“Look what I made’’ Lauren said, emerging from the basement a little later.

A few days later, Hamilton and her daughter bought flowers and delivered them and the cards to all the patients receiving chemotherapy at UCHealth Memorial Hospital. Patients were touched by their humanity and kindness.

“When you’ve been through it twice, you’re not overwhelmed anymore. People going through it the first time are terrified,’’ Hamilton said.

Practicing random kindness, she said, is one of the things she does to “turn around the moment,’’ she said. “This life is not about me.’’

A family photographed in Wyoming's Wind River Wilderness
Ellen Hamilton hiking through Wyoming’s Wind River Wilderness.

Hamilton completed chemotherapy on a Tuesday and went backpacking with Dave and the adult children in the Wind River Wilderness on Wednesday. The three carried extra weight to help lighten Hamilton’s pack so she could accomplish the trek.
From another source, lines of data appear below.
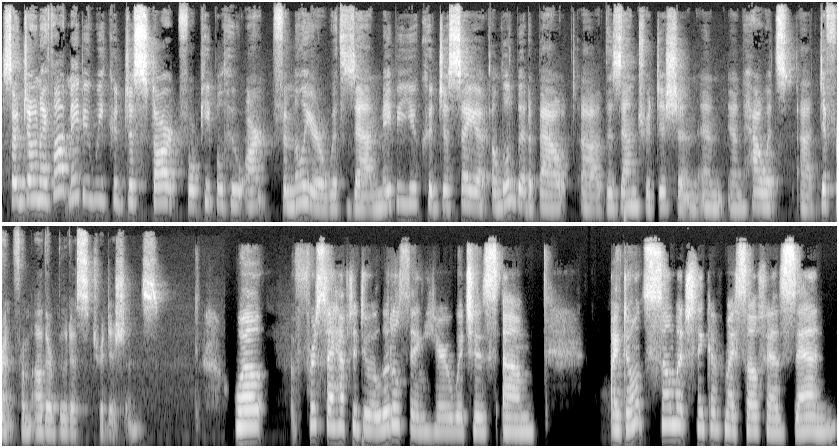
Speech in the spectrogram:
So, Joan, I thought maybe we could just start for people who aren't familiar with Zen. Maybe you could just say a, a little bit about uh, the Zen tradition and, and how it's uh, different from other Buddhist traditions. Well, first, I have to do a little thing here, which is um, I don't so much think of myself as Zen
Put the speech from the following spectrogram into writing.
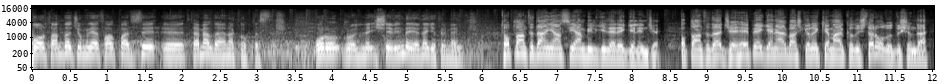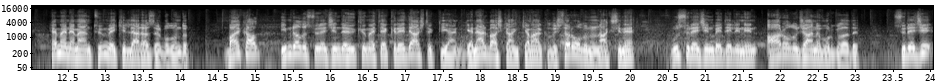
Bu ortamda Cumhuriyet Halk Partisi e, temel dayanak noktasıdır. O ro- rolünü, işlevini de yerine getirmelidir. Toplantıdan yansıyan bilgilere gelince, toplantıda CHP Genel Başkanı Kemal Kılıçdaroğlu dışında hemen hemen tüm vekiller hazır bulundu. Baykal, İmralı sürecinde hükümete kredi açtık diyen Genel Başkan Kemal Kılıçdaroğlu'nun aksine bu sürecin bedelinin ağır olacağını vurguladı. Süreci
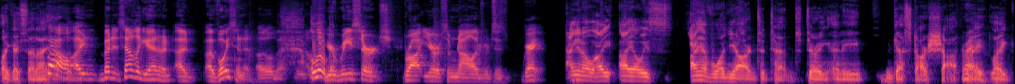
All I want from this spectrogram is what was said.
like I said, I well, I, but it sounds like you had a, a, a, voice in it a little bit. You know? A little your bit. research brought your some knowledge, which is great. I, you know, I I always I have one yard to tend during any guest star shot, right? Right. Like,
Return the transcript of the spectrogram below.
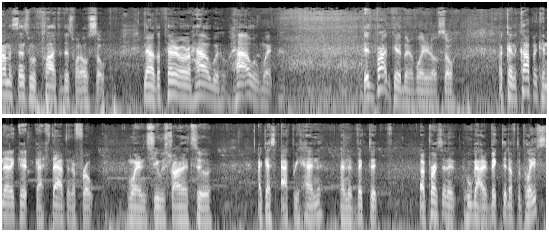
Common sense would apply to this one also. Now, depending on how it, how it went, it probably could have been avoided also. A cop in Connecticut got stabbed in the throat when she was trying to, I guess, apprehend an evicted a person who got evicted of the place.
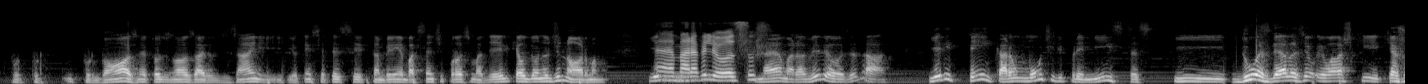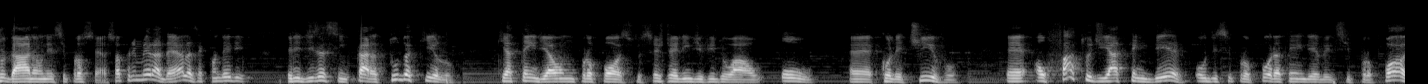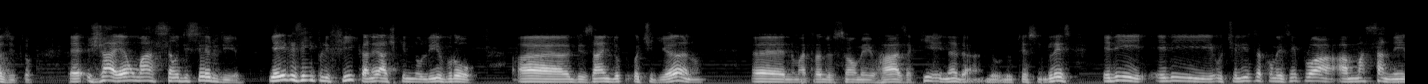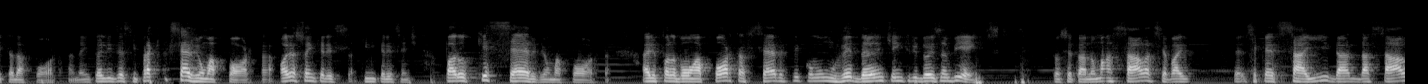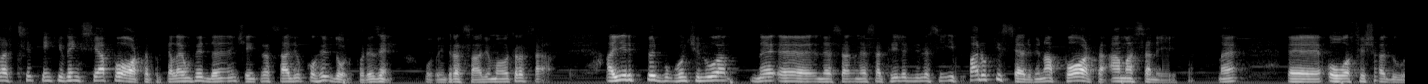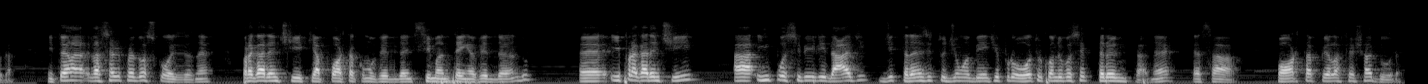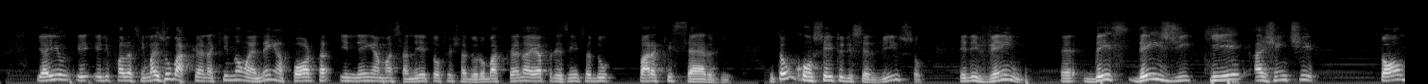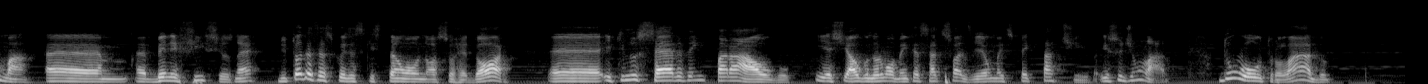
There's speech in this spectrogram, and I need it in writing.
por, por, por, nós, né, todos nós da área do design, e eu tenho certeza que também é bastante próxima dele, que é o Donald Norman. E é maravilhoso. É maravilhoso, exato. E ele tem, cara, um monte de premissas e duas delas eu, eu acho que, que ajudaram nesse processo. A primeira delas é quando ele, ele diz assim, cara, tudo aquilo que atende a um propósito, seja ele individual ou é, coletivo, é, ao fato de atender ou de se propor atender esse propósito, é, já é uma ação de servir. E aí ele exemplifica, né, acho que no livro uh, Design do Cotidiano, é, numa tradução meio rasa aqui, né, da, do, do, texto inglês, ele, ele utiliza como exemplo a, a maçaneta da porta. Né? Então ele diz assim: para que serve uma porta? Olha só que interessante. Para o que serve uma porta? Aí ele fala: bom, a porta serve como um vedante entre dois ambientes. Então você está numa sala, você vai, é, você quer sair da, da sala, você tem que vencer a porta, porque ela é um vedante entre a sala e o corredor, por exemplo, ou entre a sala e uma outra sala. Aí ele continua né, é, nessa, nessa trilha dizendo assim: e para o que serve na porta a maçaneta, né? É, ou a fechadura? Então ela, ela serve para duas coisas, né? Para garantir que a porta como vedante se mantenha vedando é, e para garantir a impossibilidade de trânsito de um ambiente para o outro quando você tranca, né? Essa porta pela fechadura. E aí ele fala assim: mas o bacana aqui não é nem a porta e nem a maçaneta ou fechadura. O bacana é a presença do para que serve. Então, o conceito de serviço, ele vem é, des, desde que a gente toma é, é, benefícios né, de todas as coisas que estão ao nosso redor é, e que nos servem para algo. E este algo normalmente é satisfazer uma expectativa. Isso de um lado. Do outro lado,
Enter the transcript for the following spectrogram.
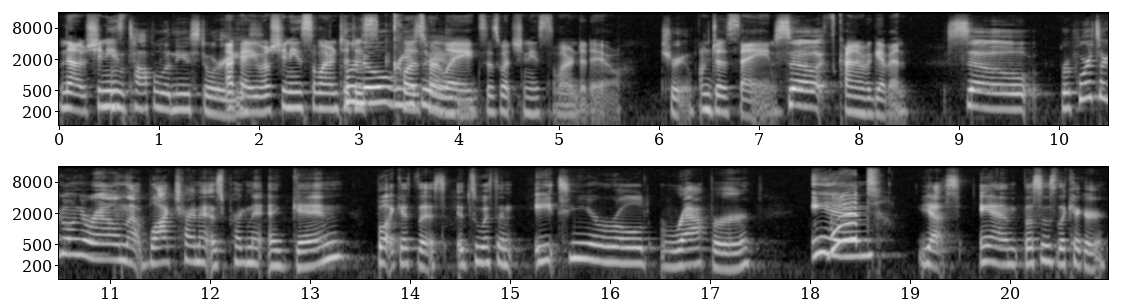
no. She on the needs. top of the news stories. Okay, well, she needs to learn to just no close her legs. Is what she needs to learn to do. true. I'm just saying. So It's kind of a given. So reports are going around that Blac Chyna is pregnant again, but get this, it's with an 18-year-old rapper. And What? yes, and this is the kicker.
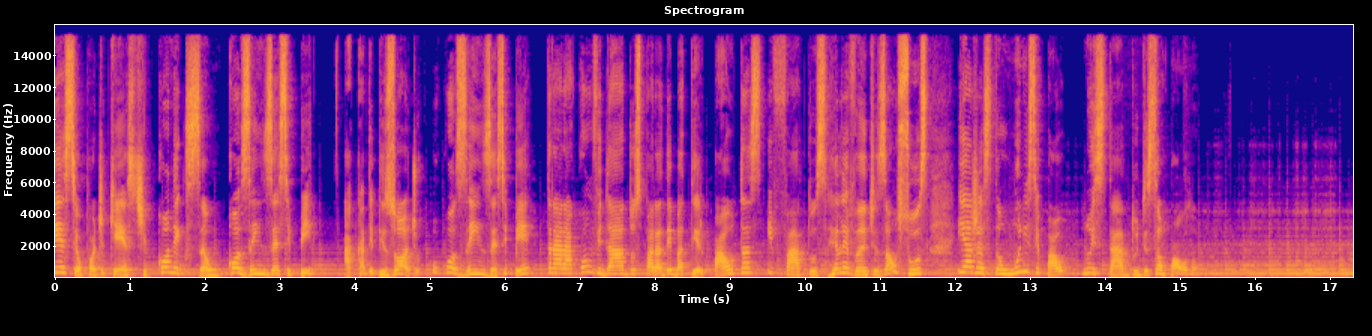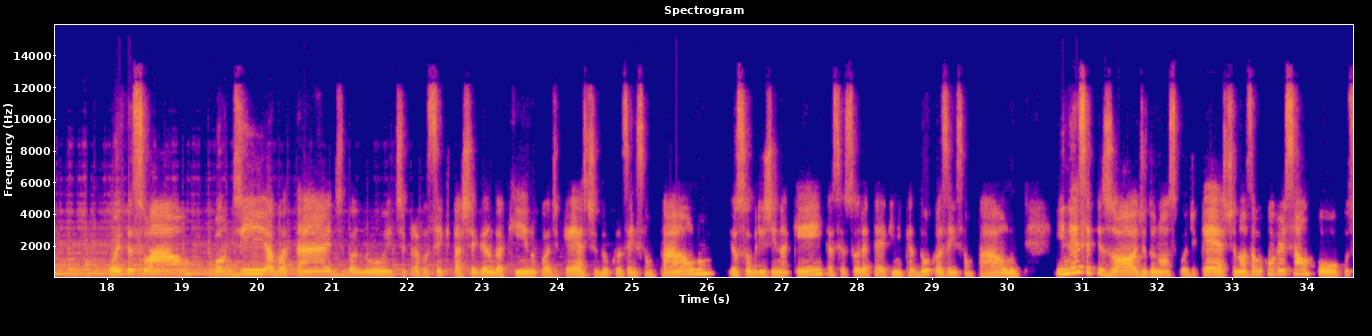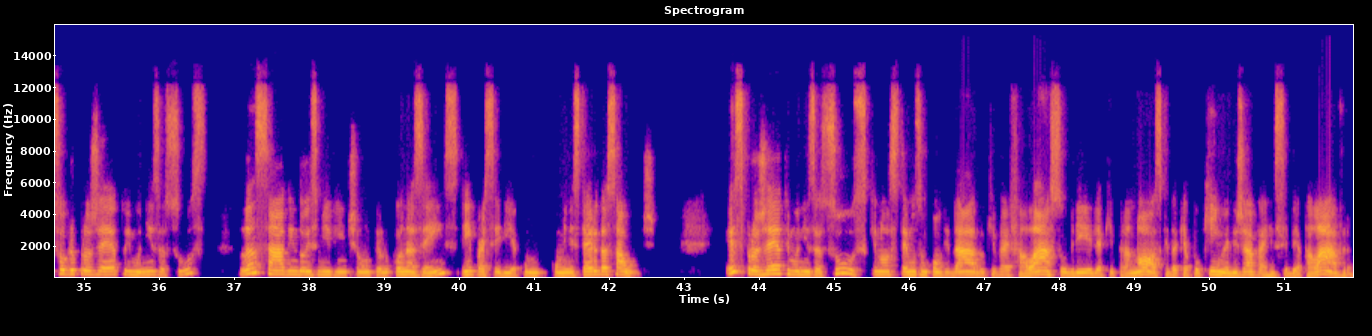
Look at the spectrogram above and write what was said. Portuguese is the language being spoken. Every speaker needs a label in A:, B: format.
A: Esse é o podcast Conexão Cosens SP. A cada episódio, o Cosens SP trará convidados para debater pautas e fatos relevantes ao SUS e à gestão municipal no estado de São Paulo.
B: Oi, pessoal. Bom dia, boa tarde, boa noite para você que está chegando aqui no podcast do COSEM São Paulo. Eu sou Brigina Kent, assessora técnica do COSEM São Paulo, e nesse episódio do nosso podcast, nós vamos conversar um pouco sobre o projeto Imuniza SUS, lançado em 2021 pelo CONASENS, em parceria com, com o Ministério da Saúde. Esse projeto Imuniza SUS, que nós temos um convidado que vai falar sobre ele aqui para nós, que daqui a pouquinho ele já vai receber a palavra,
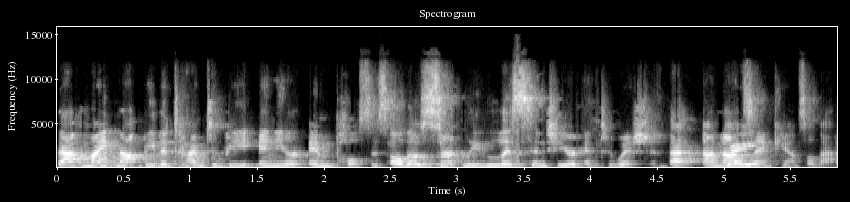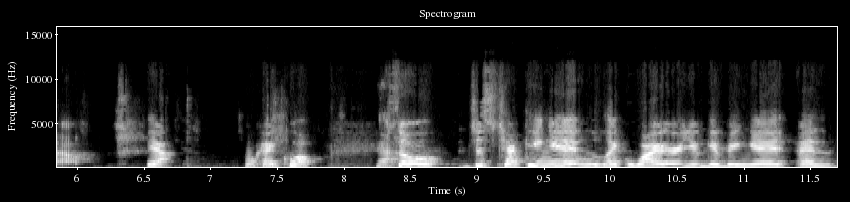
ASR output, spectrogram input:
that might not be the time to be in your impulses although certainly listen to your intuition that i'm not right. saying cancel that out yeah okay cool yeah. so just checking in like why are you giving it and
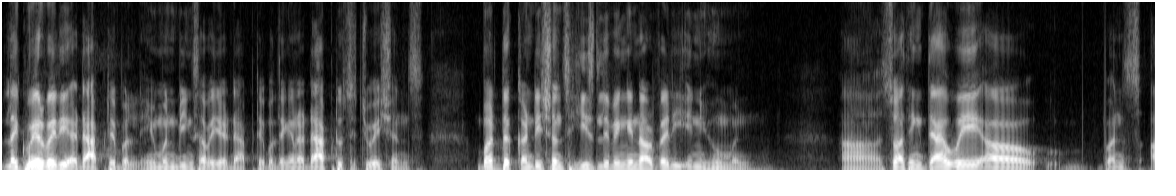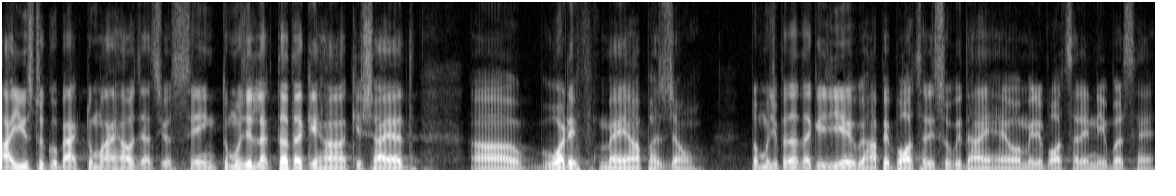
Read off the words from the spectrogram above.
like we're very adaptable. Human beings are very adaptable. They can adapt to situations, but the conditions he's living in are very inhuman. Uh, so I think that way, uh, once I used to go back to my house, as you're saying, तो मुझे लगता था कि हाँ कि शायद uh, what if मैं यहाँ फंस जाऊँ तो मुझे पता था कि ये यहाँ पे बहुत सारी सुविधाएँ हैं और मेरे बहुत सारे नेबर्स हैं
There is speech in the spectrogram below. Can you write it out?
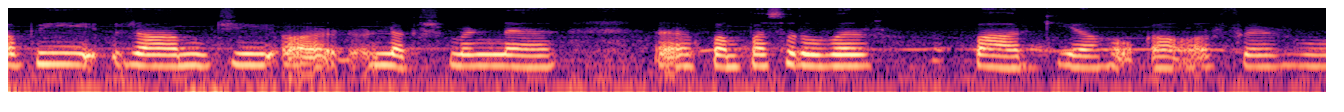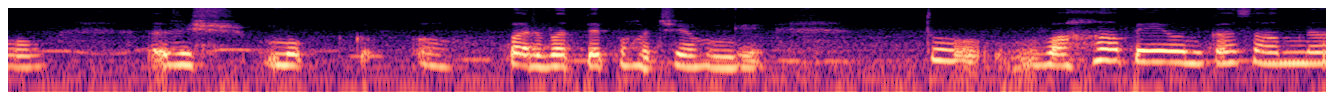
अभी राम जी और लक्ष्मण ने पंपा सरोवर पार किया होगा और फिर वो ऋषमुख पर्वत पे पहुँचे होंगे। तो वहाँ पे उनका सामना,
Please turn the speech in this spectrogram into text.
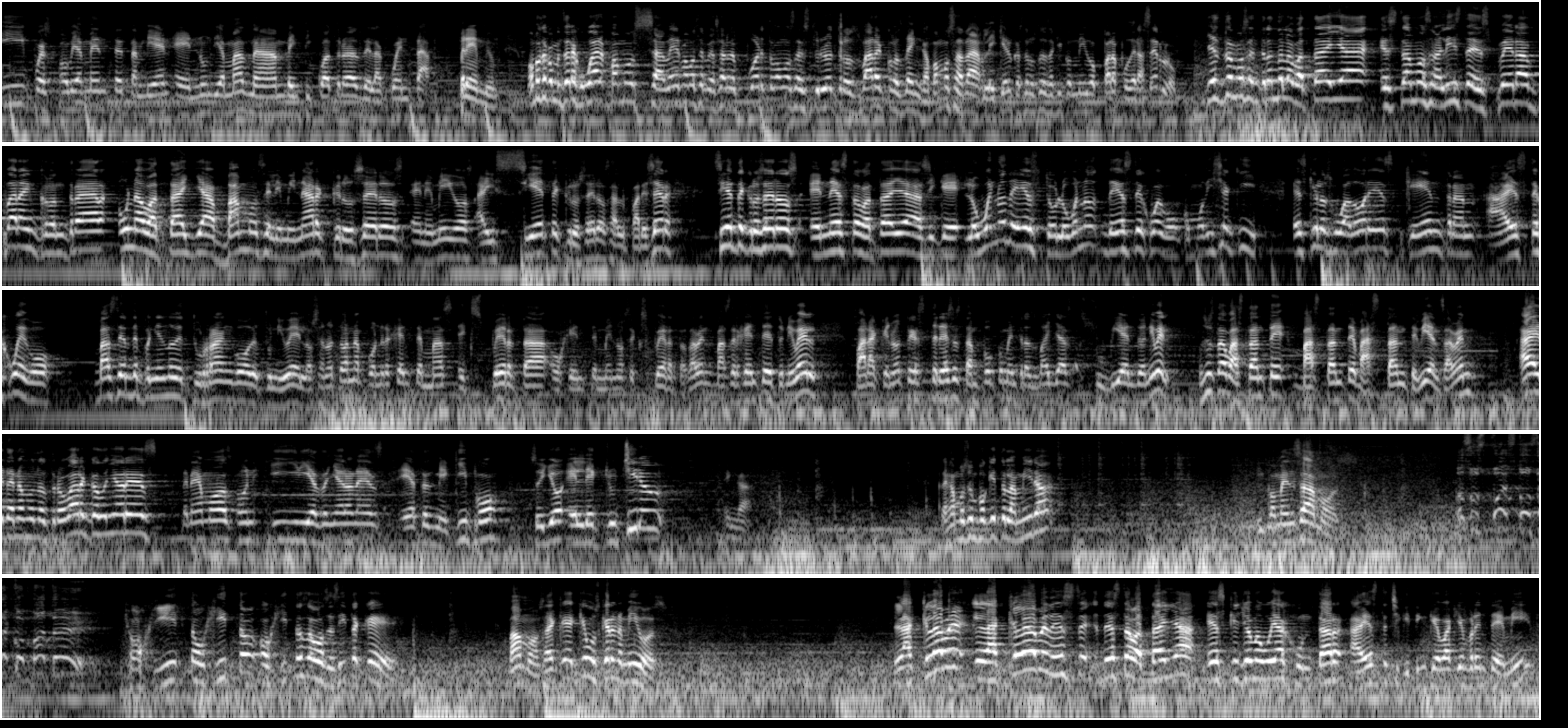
Y pues obviamente también en un día más me dan 24 horas de la cuenta premium. Vamos a comenzar a jugar, vamos a ver, vamos a regresar al puerto, vamos a destruir otros barcos. Venga, vamos a darle. Quiero que estén ustedes aquí conmigo para poder hacerlo. Ya estamos entrando a la batalla, estamos en la lista de espera para encontrar una batalla. Vamos a eliminar cruceros enemigos. Hay 7 cruceros al parecer. 7 cruceros en esta batalla, así que lo bueno de esto, lo bueno de este juego, como dice aquí, es que los jugadores que entran a este juego va a ser dependiendo de tu rango, de tu nivel. O sea, no te van a poner gente más experta o gente menos experta, ¿saben? Va a ser gente de tu nivel para que no te estreses tampoco mientras vayas subiendo de nivel. Eso está bastante, bastante, bastante bien, ¿saben? Ahí tenemos nuestro barco, señores. Tenemos un Iria, señores. Este es mi equipo. Soy yo, Electruchiro. Venga. Alejamos un poquito la mira. Y comenzamos. ¡A sus puestos de combate! Ojito, ojito, ojito esa vocecita que... Vamos, hay que, hay que buscar enemigos. La clave, la clave de, este, de esta batalla es que yo me voy a juntar a este chiquitín que va aquí enfrente de mí.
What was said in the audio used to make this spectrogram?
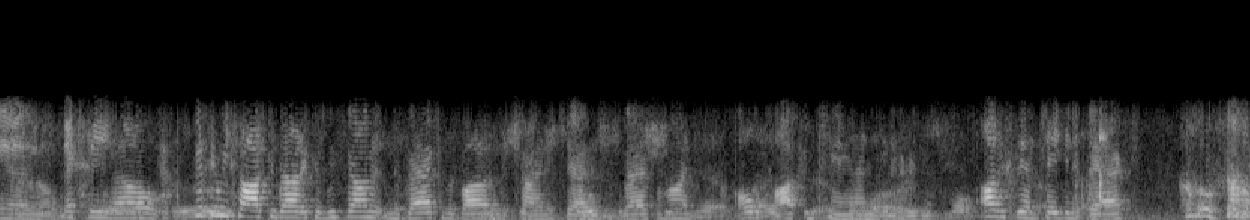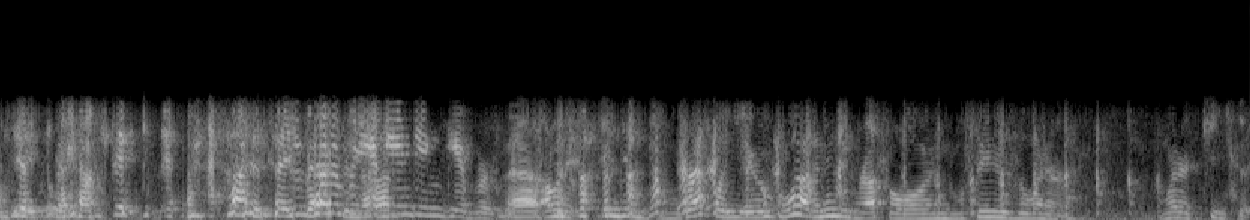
And next thing you know, good thing we talked about it because we found it in the back of the bottom of the china cabinet, back behind all the pots and pans and everything. Obviously, I'm taking it back. Oh, I'll take yes, back. taking it I'm trying to take She's back gonna the be non- an Indian giver. That I'm gonna Indian wrestle you. We'll have an Indian wrestle and we'll see who's the winner. Winner keeps it.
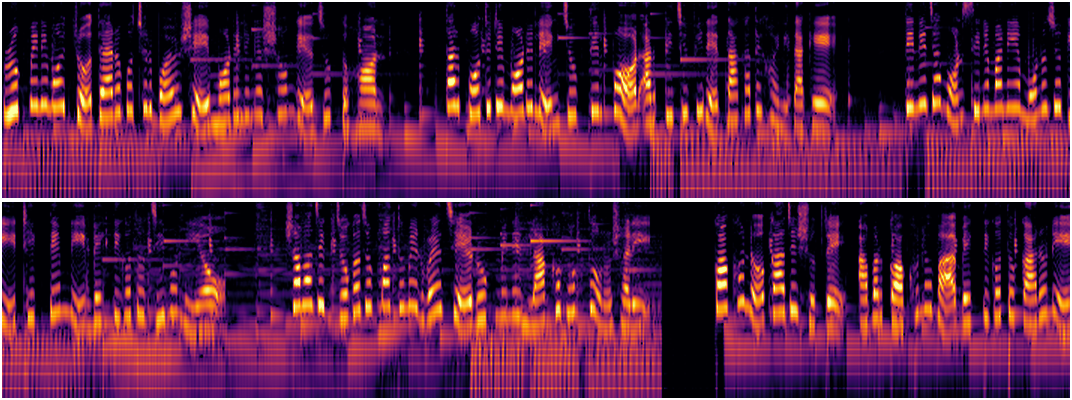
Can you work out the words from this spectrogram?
রুক্মিণী মৈত্র ১৩ বছর বয়সে মডেলিংয়ের সঙ্গে যুক্ত হন। তার প্রতিটি মডেলিং চুক্তির পর আর পিছে ফিরে তাকাতে হয়নি তাকে। তিনি যেমন সিনেমা নিয়ে মনোযোগী, ঠিক তেমনি ব্যক্তিগত জীবন নিয়েও সামাজিক যোগাযোগ মাধ্যমে রয়েছে রুক্মিণীর লাখো ভক্ত অনুসারী। কখনো কাজের সূত্রে, আবার কখনো বা ব্যক্তিগত কারণে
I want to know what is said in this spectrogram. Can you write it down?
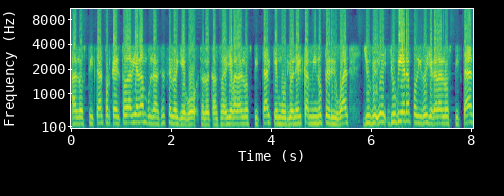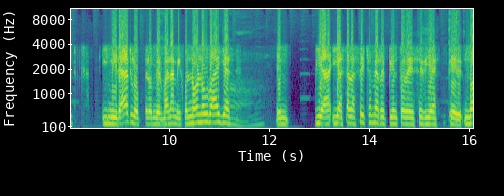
al hospital porque él todavía la ambulancia se lo llevó, se lo alcanzó a llevar al hospital, que murió en el camino, pero igual yo, yo hubiera podido llegar al hospital y mirarlo, pero mi hermana me dijo, no, no vayas. Em, y, a- y hasta la fecha me arrepiento de ese día, que no,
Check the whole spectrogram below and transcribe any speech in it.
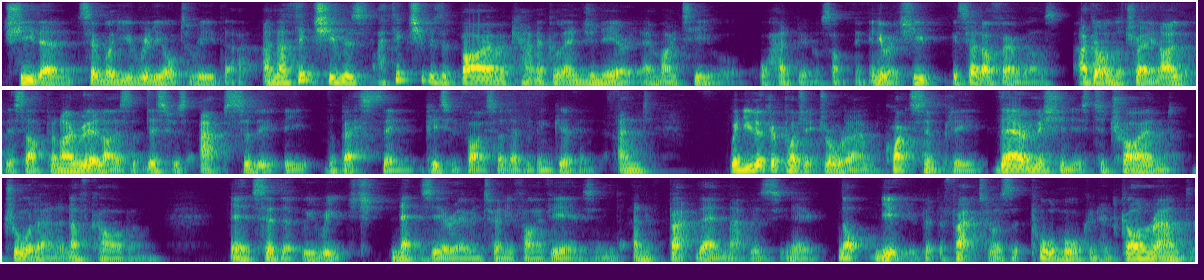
she then said, "Well, you really ought to read that." And I think she was, I think she was a biomechanical engineer at MIT, or, or had been, or something. Anyway, she we said our farewells. I got on the train, I looked this up, and I realised that this was absolutely the best thing, piece of advice I'd ever been given. And when you look at Project Drawdown, quite simply, their mission is to try and draw down enough carbon it said that we reach net zero in 25 years. And, and back then that was, you know, not new, but the fact was that Paul Hawken had gone around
Along the way, Hamilton marveled at the snow-capped jagged peaks, lush green valleys and deep blue mountain lakes, grateful for the moment.

She will continue receiving chemo therapy through November. Each morning, she’ll drink from the coffee cup from Lauren, mindful that she is stronger than she knows.


About the author

Erin Emery is editor of UCHealth Today, a hub for medical news, inspiring patient stories and tips for healthy living. Erin spent years as a reporter for The Denver Post, Colorado Springs Gazette and Colorado Springs Sun. She was part of a team of Denver Post reporters who won the 2000 Pulitzer Prize for breaking news reporting.

Erin joined UCHealth in 2008, and she is awed by the strength of patients and their stories.